Even so - the history of living things here dates back 300 million years.  Examining the reef limestone outside the entrance we meet crinoids from the great barrier that once lay at the margins of a shallow, tropical sea.


Some of the fossils - like this gastropod - are stunning indeed.


All manner of creatures can be made out with a careful inspection.


The structure of the reef limestone is much different than the traditional Great Scar Limestone we are used to in the Yorkshire Dales.  The rock is much more brittle and looser in structure.


There are other pots on the summit of Elbolton - and one of them links through to the main cave itself.  There is also evidence of early mining.


Stebden is another reef knoll - just to the north.  Strange how the distant Pendle Hill is associated with so many of these ancient sites in the southern dales.  


The cairn on the summit of Elbolton - looking north to Grassington with Great Whernside and Buckden Pike in the distance.


Close-up of Stebden - a beautifully conical reef knoll - from the summit of Elbolton.  The great gritstone ridge of Rylstone Fell can be seen behind - consisting of much younger rocks formed by rivers washing in sand and gravel.


Wheatears have been at home here for centuries no doubt.  Their calls - like clashing pebbles - resemble those of the stonechat.


Solitary barn in a rustic setting as we head towards the village of Linton.


Linton is an attractive village - with the old clapper bridge spanning Linton Beck, a tributary of the Wharfe.



I later rejoined the Wharfe at the lovely Linton Falls, just below Grassington.  It hasn't rained much this year - so the rocks were more exposed than usual.  The limestone here has a pinkish glow.


As far as beauty goes, Linton Falls are difficult to beat.


The last stage of my journey through history was a delightful stroll back towards Hebden, along the banks of a sedate River Wharfe.


From every angle, this crystal clear river is just stunning on the eye.


Whether from a gap between the trees ....


Peeping through fresh foliage ...


Or lingering on the longer stretches ...


Avenues of chestnuts line the banks, casting their shadows over the water - where trout and crayfish thrive.

Finally - it was back to the stepping stones by the suspension bridge - to put the finishing touches to a  great afternoon.



There is free parking in Hebden.  Follow the beck southwards to the Wharfe.  Once over the suspension bridge a bridleway takes you to Thorpe, cosily hidden between the reef knolls.

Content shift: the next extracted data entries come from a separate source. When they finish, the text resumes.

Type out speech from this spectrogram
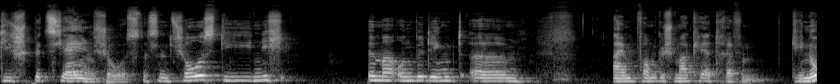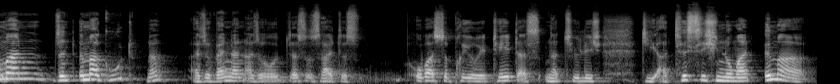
die speziellen Shows. Das sind Shows, die nicht immer unbedingt ähm, einem vom Geschmack her treffen. Die Nummern sind immer gut, ne? Also wenn dann, also das ist halt das oberste Priorität, dass natürlich die artistischen Nummern immer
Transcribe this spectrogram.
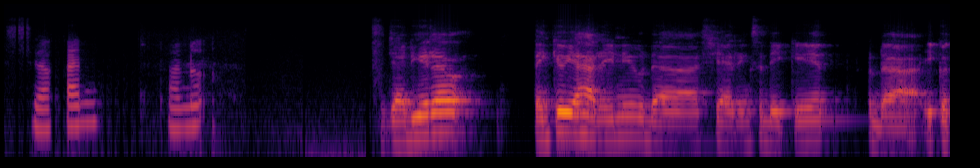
silakan Rano Jadi Rel, thank you ya hari ini udah sharing sedikit, udah ikut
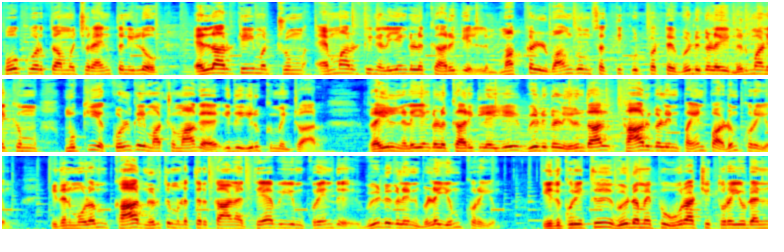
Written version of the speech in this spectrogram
போக்குவரத்து அமைச்சர் ஆந்தனி லோக் எல்ஆர்டி மற்றும் எம்ஆர்டி நிலையங்களுக்கு அருகில் மக்கள் வாங்கும் சக்திக்குட்பட்ட வீடுகளை நிர்மாணிக்கும் முக்கிய கொள்கை மாற்றமாக இது இருக்கும் என்றார். ரயில் நிலையங்களுக்கு அருகிலேயே வீடுகள் இருந்தால் கார்களின் பயன்பாடும் குறையும். இதன் மூலம் கார் நிறுத்துமிடத்திற்கான தேவையும் குறைந்து வீடுகளின் விலையும் குறையும். இது குறித்து வீடமைப்பு ஊராட்சித்துறையுடன்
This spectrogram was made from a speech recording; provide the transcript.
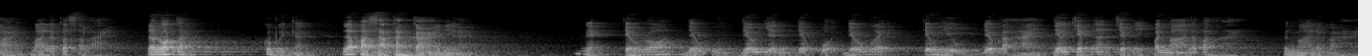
ลายมาแล้วก็สลาย แล้วรสอะก็เหมือนกัน แล้วภาษาทางกายนี่แหละเนี่ยเดี๋ยวร้อน เดี๋ยวอุ่น เดี๋ยวเย็น เดี๋ยวปวด เดี๋ยวเมื่อย เดี๋ยวหิว เดี๋ยวก็หาย เดี๋ยวเจ็บนั่นเจ็บนี่มันมาแล้วก็หาย มันมาแล้วก็หาย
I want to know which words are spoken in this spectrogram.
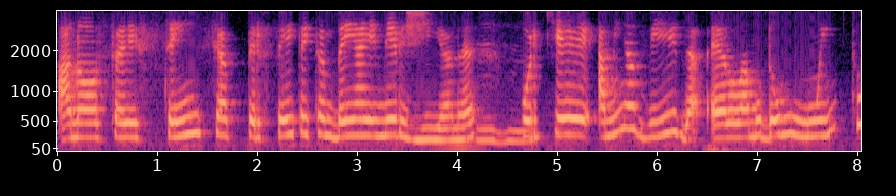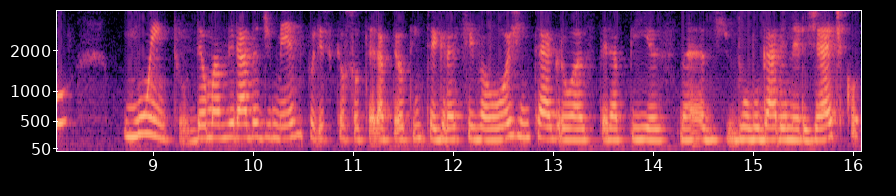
a nossa essência perfeita e também a energia, né? Uhum. Porque a minha vida, ela mudou muito, muito. Deu uma virada de mês, por isso que eu sou terapeuta integrativa hoje, integro as terapias, né, de, de um lugar energético.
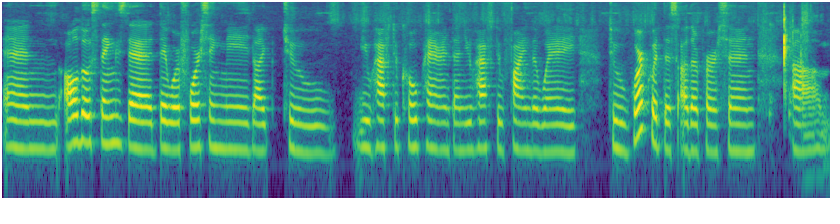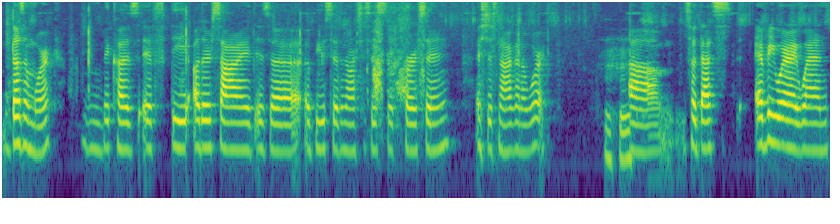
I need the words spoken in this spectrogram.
and all those things that they were forcing me, like to you have to co-parent and you have to find a way to work with this other person um, doesn't work Mm, because if the other side is a abusive narcissistic person it's just not going to work. Hmm um, so that's everywhere i went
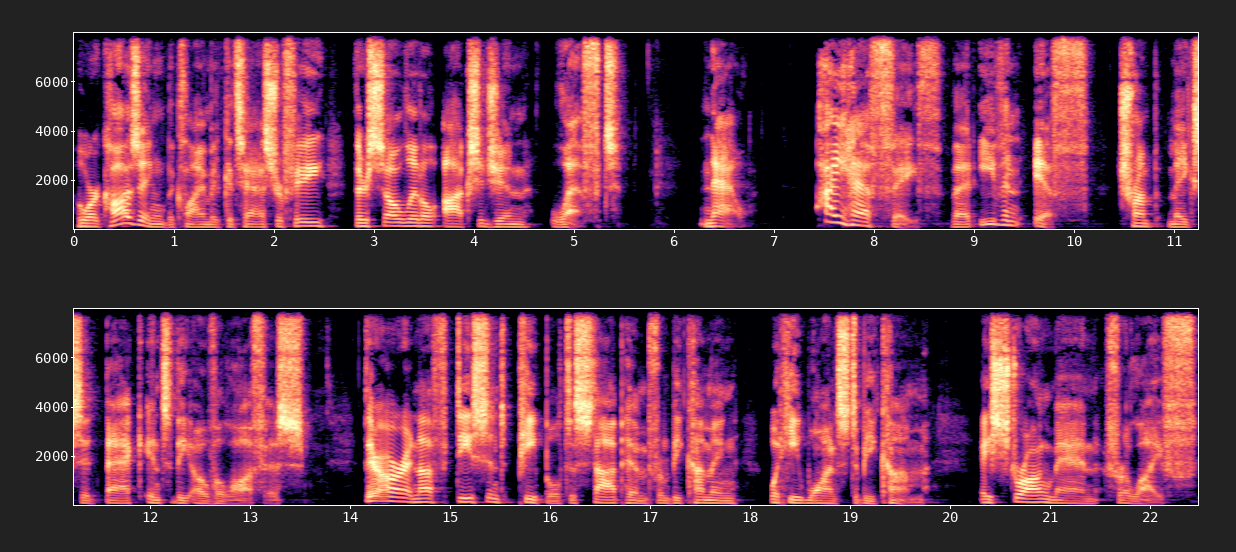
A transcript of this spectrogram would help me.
who are causing the climate catastrophe, there's so little oxygen left. Now, I have faith that even if Trump makes it back into the Oval Office, there are enough decent people to stop him from becoming what he wants to become a strong man for life,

Get the muscles ready for the stiff climb up to Elbolton Cave but take great care at the entrance to this sacred place.  Follow delightful meadows to Linton, and enjoy a pint in the Fountaine Inn before enjoying the falls and a lovely riverside stroll back to Hebden.  This adventure has a bit of everything - and stunning widlife.  Watch out for fairies ....

Stephen x